Costa Rica Economic Freedom

The annual survey Economic Freedom of the World is an indicator produced by the Fraser Institute, a libertarian think tank which attempts to measure the degree of economic freedom in the world's nations. Economic Freedom of the World index has been more widely used than any other measure of economic freedom, because of its coverage of a longer time period

Their measure of economic freedom is based on that the following standards:

  • Personal choice rather than collective choice,
  • Voluntary exchange coordinated by markets rather than allocation via the political process,
  • Freedom to enter and compete in markets, and
  • Protection of persons and their property from aggression by others.

A state will rate high when it focuses on protection of people and their property from the actions of aggressors, enforcement of contracts, and provision of the limited set of public goods like roads, flood control projects, and money of stable value and little else, but a country’s rating on the EFW summary index will fall as government expenditures increase and regulations expand.   

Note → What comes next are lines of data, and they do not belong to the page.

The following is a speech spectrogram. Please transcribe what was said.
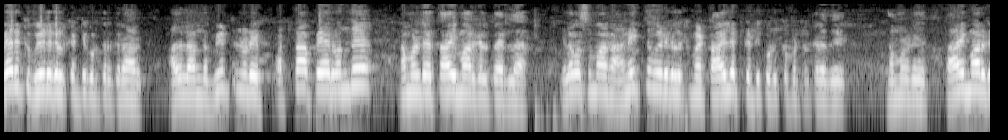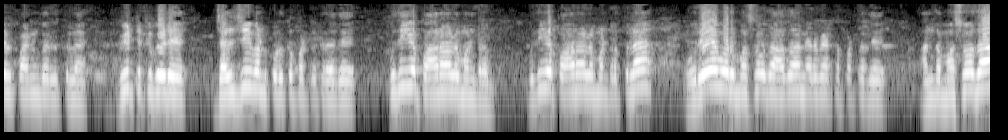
பேருக்கு வீடுகள் கட்டி கொடுத்திருக்கிறார். அதுல அந்த வீட்டினுடைய பட்டா பேர் வந்து நம்மளுடைய தாய்மார்கள் பேர்ல. இலவசமாக அனைத்து வீடுகளுக்குமே டாய்லெட் கட்டி கொடுக்கப்பட்டிருக்கிறது. நம்மளுடைய தாய்மார்கள் பயன்படுத்தல வீட்டுக்கு வீடு ஜல்ஜீவன் கொடுக்கப்பட்டிருக்கிறது. புதிய பாராளுமன்றம். புதிய பாராளுமன்றத்தில் ஒரே ஒரு மசோதா தான் நிறைவேற்றப்பட்டது. அந்த மசோதா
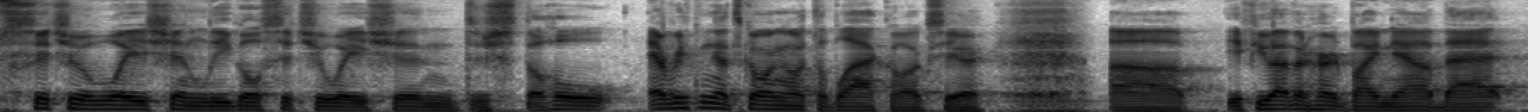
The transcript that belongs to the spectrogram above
situation, legal situation, just the whole everything that's going on with the Blackhawks here. Uh, if you haven't heard by now, that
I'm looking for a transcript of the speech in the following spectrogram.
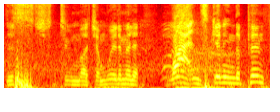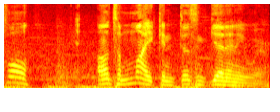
This is just too much. And wait a minute, Latin's getting the pinfall onto Mike and doesn't get anywhere.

1A General government consumption spending as a percentage of total consumption 6.9
Area 1-A Data 16.6
1B Transfers and subsidies as a percentage of GDP 9.3
Area 1-B Data 2.9
1C Government enterprises and investment 6
Area 1-C Data 0
1Di Top marginal income tax rate 10
Area 1-Di Data 15-25
1Dii Top marginal income and payroll tax rates 8
Area 1-Dii Data 24-33
1D Top marginal tax rate 9
1 Size of Government: Expenditures, Taxes, and Enterprises 7.8
2A Judicial independence (GCR) 7
2B Impartial courts (GCR) 5.3
2C Protection of property rights (GCR) 6
2D Military interference in rule of law and the political process (CRG) 10
2E Integrity of the legal system (CRG) 6.7
2F Legal enforcement of contracts (DB) 3.5
2G Regulatory restrictions on the sale of real property (DB) 8.5
2 Legal Structure and Security of Property Rights 6.7
3A Money growth 7.7
Area 3-A Data 11.3
3B Standard deviation of inflation 9.5
Area 3-B Data 1.34
3C Inflation: Most recent year 8.1
Area 3-C Data 9.36
3D Freedom to own foreign currency bank accounts 10
3 Access to Sound Money 8.8
4Ai Revenues from trade taxes (% of trade sector) 9.2
Area 4-A(i) Data 1.2
4Aii Mean tariff rate 8.9
Area 4-A(ii) Data 5.5
4Aiii Standard deviation of tariff rates 6.5
Area 4-A(iii) Data 8.6
4A Taxes on international trade 8.2
4Bi Non-tariff trade barriers (GCR) 5.5
4Bii Compliance cost of importing and exporting (DB) 7.1
4B Regulatory Trade Barriers 6.3
4C Size of the trade sector relative to expected 5.4
4D Black-market exchange rates 10
4Ei Foreign ownership/investment restrictions (GCR) 8.3
4Eii Capital Controls 8.5
4E International Capital Market Controls 8.4
4 Freedom to Trade Internationally 7.7
5Ai Ownership of banks 5
5Aii Foreign bank competition 8
5Aiii Private sector credit 9.3
5Aiv Interest rate controls/negative real interest rates 10
5A Credit Market Regulations 8.1
5Bi Minimum wage (DB) 4.4
5Bii Hiring and firing regulations (GCR) 6.4
5Biii Centralized collective bargaining (GCR) 7.1
5Biv Mandated cost of hiring (DB) 2.1
5Bv Mandated cost of worker dismissal (DB) 6.8
5Bvi Conscription 10
5B Labor Market Regulations 6.1
5Ci Price controls 8
5Cii Administrative requirements (GCR) 3.6
5Ciii Bureaucracy costs (GCR) 4
5Civ Starting a business (DB) 7.9
5Cv Extra payments/bribes (GCR) 5.9
5Cvi Licensing restrictions (DB) 7.4
5Cvii Cost of tax compliance (DB) 6.8
5C Business Regulations 6.2
5 Regulation of Credit, Labor, and Business 6.8
SUMMARY INDEX 7.56
Rank c 20
 

Costa Rica Summary

 

1 World Economic Forum

2 Free the World
Gwartney, James and Robert Lawson with Herbert Grubel, Jakob de Haan, Jan-Egbert Sturm, and Eelco Zandberg (2009). Economic Freedom of the World: 2009 Annual Report. Vancouver, BC: The Fraser Institute. Data retrieved from www.freetheworld.com.

3 World Bank Data

4 World Factbook Project